Seaside species stuck between a rock and a hard place
Of late, I've been pondering on the lost art of periwinklin' (not to be confused with winkle pickers which are in fact pointy-toed male footwear). I don't know how it came about but one day I went for lunch with a friend and the topic came up. In the blink of an eye I was brought back to a regular enough scene in the summer holidays of an Irish child, known locally as 'yung wan'...and no I'm not of asian descent nor aspire to be the next Karate kid...I'm simply a Kerry culchie. In Spain the summer period is usually defined by the three S's -Sun, - Sea, and -Sand, in Ireland we have the three P's -Paper bag (usually white), Pins (safety pins) and Periwinkles. But, Alas, these little gems have fallen by the wayside, or in the case of the poor periwinkles, by the seaside. As a 'yung wan' I wandered the beach with white paper bag in one hand and moderately large safety pin in the other trying to tease out the promised winkle, but things have changed in Irish seaside society. Upcoming 'yung wans' don't have the foggiest when it comes to these meaty molluscs. If I were to ask my younger sibling what a periwinkle was my bets are that her reply would be ..the latest in designer cocktails, a kind of dry martini dressed up with decorative umbrellas, sparkly sugar cubes and the like. So, basically, todays youth don't eat periwinkles. Can you imagine the critter's dismay...a female periwinkle can lay up to 100,000 eggs at a time...this is not good news for periwinkle society...very high birth rate, very low mortality rate. Anywho...
I have always been led to believe that the periwinkle was a purely Irish phenomenon but it turns out I was very wrong. They exist throughout the whole of the North Atlantic Coast i.e. Ireland, Scotland, Northern Spain and Russia. Then I got to thinking...is it possible that Periwinkles have personalities? Does their geographical location have an impact on their development? Have they absorbed some of the charachter traits of their respective lands?

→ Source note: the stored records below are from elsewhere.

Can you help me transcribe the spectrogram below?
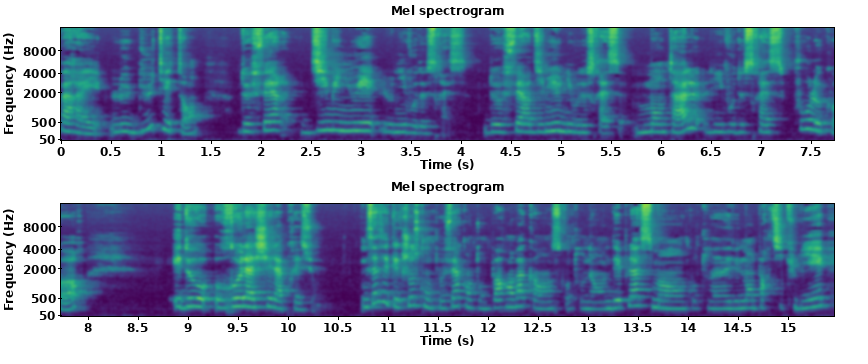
Pareil, le but étant de faire diminuer le niveau de stress de faire diminuer le niveau de stress mental, le niveau de stress pour le corps et de relâcher la pression. Et ça, c'est quelque chose qu'on peut faire quand on part en vacances, quand on est en déplacement, quand on a un événement particulier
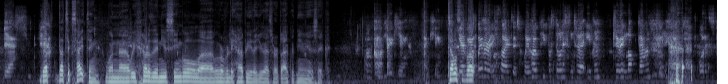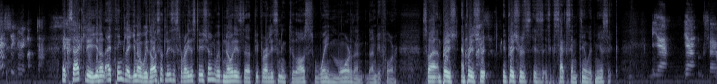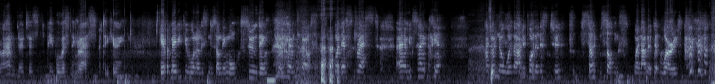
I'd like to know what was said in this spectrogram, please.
Yes. Yeah. That that's exciting. When uh, we heard the new single, uh, we were really happy that you guys are back with new music. Oh, Oh, thank you. Tell us Yeah, we're, about. we're very excited. We hope people still listen to it even during lockdown, or especially during lockdown. Exactly. You know, I think like you know, with us at least as a radio station, we've noticed that people are listening to us way more than than before. So I'm pretty I'm pretty sure I'm pretty sure it's, it's the exact same thing with music. Yeah, yeah, I think so. I haven't noticed people listening less, particularly. Yeah, but maybe people want to listen to something more soothing than chemtrails when they're stressed. Um, except, yeah, don't know whether I'd want to listen to certain songs when I'm a bit worried.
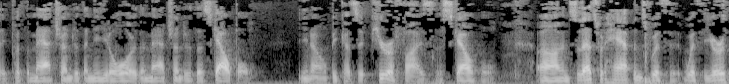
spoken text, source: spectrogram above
they put the match under the needle or the match under the scalpel, you know, because it purifies the scalpel. Uh, and so that's what happens with, with the earth.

The Irish Periwinkle (Latin name ; Periwinklus Drunkus)
A little green around the edges, not very attractive but full of flavour and charachter. Serve with potatoes. Great for parties.
The Scottish Periwinkle (Latin name ; Perwinklus Braveheartus)

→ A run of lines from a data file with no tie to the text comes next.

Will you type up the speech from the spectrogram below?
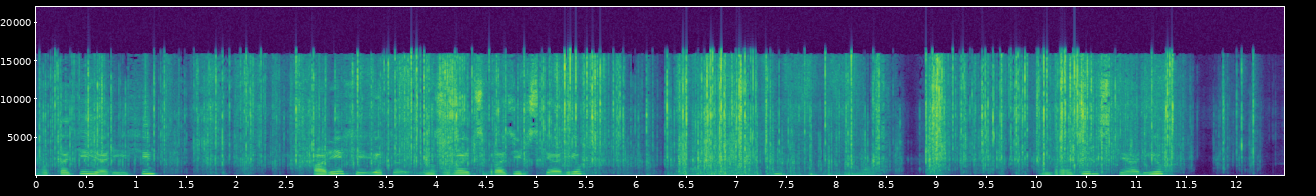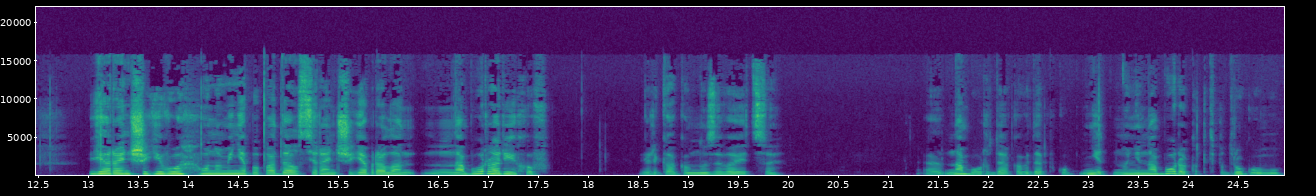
вот такие орехи. Орехи, это называется бразильский орех. Бразильский орех. Я раньше его, он у меня попадался, раньше я брала набор орехов, или как он называется, набор, да, когда покуп... Нет, ну не набор, а как-то по-другому.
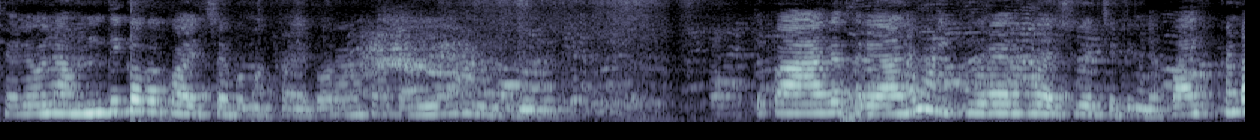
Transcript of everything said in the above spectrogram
ചിലവല്ല അന്തിക്കൊക്കെ കുഴച്ചേക്കും മക്കളെ. പൊറോട്ട കഴിയാനുള്ളത് ഇത് പാകത്തിൽ അര മണിക്കൂറേറെ കുഴച്ച് വെച്ചിട്ടില്ല. കുഴക്കേണ്ട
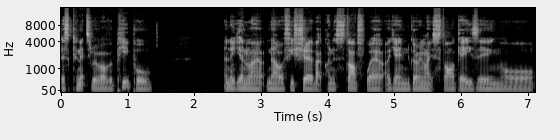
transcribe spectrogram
less connected with other people. And again, like now, if you share that kind of stuff, where again going like stargazing or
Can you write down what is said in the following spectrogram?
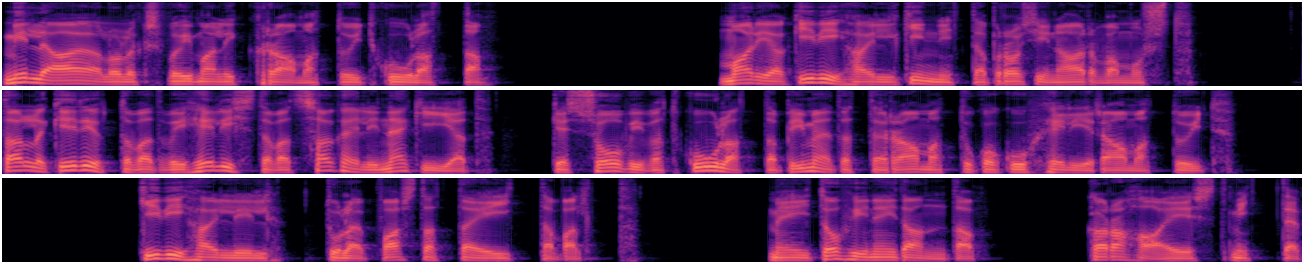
mille ajal oleks võimalik raamatuid kuulata. Marja Kivihall kinnitab Rosina arvamust. talle kirjutavad või helistavad sageli nägijad kes soovivad kuulata Pimedate Raamatukogu heliraamatuid. kivihallil tuleb vastata eitavalt. Me ei tohi neid anda, ka raha eest mitte.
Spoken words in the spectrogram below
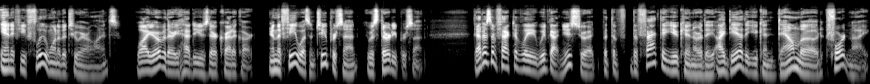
And if you flew one of the two airlines, while you're over there, you had to use their credit card. And the fee wasn't 2%, it was 30%. That is effectively, we've gotten used to it, but the, the fact that you can, or the idea that you can download Fortnite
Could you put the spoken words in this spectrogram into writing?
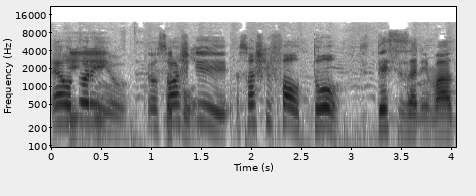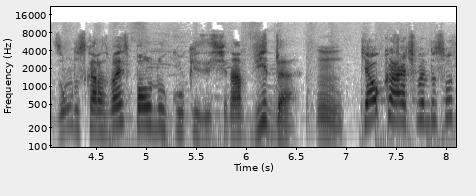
É, ô E- Torinho, eu só acho boa. que. Eu só acho que faltou desses animados um dos caras mais pau no cu que existe na vida. Hum. Que é o Cartman do South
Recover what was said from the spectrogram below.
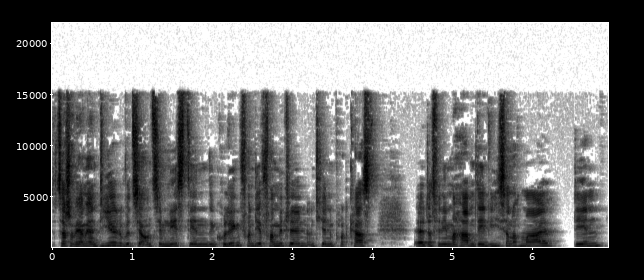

Slightly smaller than your average periwinkle but don't let that fool you, this devilish delicacy packs a punch. Makes a good accompaniment for the Periwinklus Drunkus a.k.a the common Irish Periwinkle.
The Spanish Periwinkle (Latin name ; Periwinklus Iberius)
It has a dark brown shell and a very dramatic flavour. For best results use slow cooking techniques, never be in a rush with this periwinkle. The male meat is always superior to that of the female. Warning : may have aphrodisiac effects if consumed with cheap red wine.
And last but not least..
The Russian Periwinkle (Latin name ; Periwinklus Brutus)
This is by far the largest and most aggressive looking of the periwinkle family. Not very popular outside of the Eastern Bloc and has been rapidly losing popularity within the Bloc since the mid 1980's. No nonsense cooking methods only. Usually eaten raw or in Vodka soup. Important note
Don't store Russian periwinkles with other periwinkle species. They are carnivorous and likely to eat their crustacious comrades.
For further info on the common periwinkle please see